This is not enough and they all know it. They are strong people so they keep working and keep hope. But sometimes it is too much. Mother couldn't take the stress anymore, she became very sick and suffered two heart attacks. Everyone is very worried even though they try to hide it. Sometimes it's too much for Janela too. She didn't notice me when I woke up in the morning. I saw her silently praying in her room. I am not one too receptive to emotions but I could feel the desperation in the act.

The story I just told could be a disney story but without a disney ending. And it fucking sucks. I dance with Janela before we leave. She's dressed in pink with a little white. She dances on rock music for the first time. She isn't nervous anymore; she moves like the wind. She likes to dance and she knows how to sing. She is 24, wears a smile with just a little stress. A smile because she has hope, stress because she is losing it. Her voice shakes a little, like a groupie at a concert, like a naive little girl. Her hands tremble a bit when she holds her camera for our goodbye picture. And suddenly I see that behind that camera is one of the bravest people I know.
I also know that she needs help, that her hope is a leaking bottle, that she won't hold forever. I don't want her to destroy herself like her mother did. And there are just 15,000 dollars, stupid pieces of paper that separate her from a happy life.

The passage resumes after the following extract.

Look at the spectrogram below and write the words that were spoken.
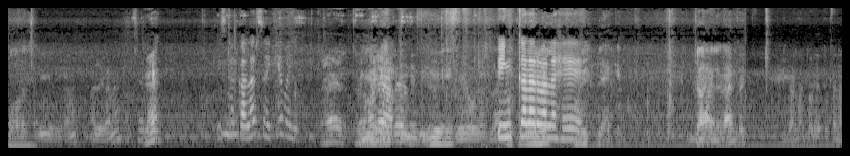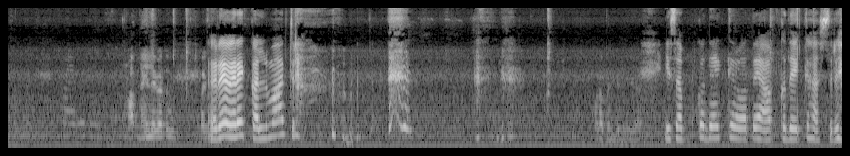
बहुत अच्छा आ जाएगा ना कलर क्या भाई पिंक कलर वाला है तो तो तो अरे अरे कल मात्र ये सबको देख के रोते हैं आपको देख के हंस रहे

So if you can help, please do, it's not everyday you can actually buy a happy ending!

Father, Janela, me and 3 Djopan's children ages 3,5 and 6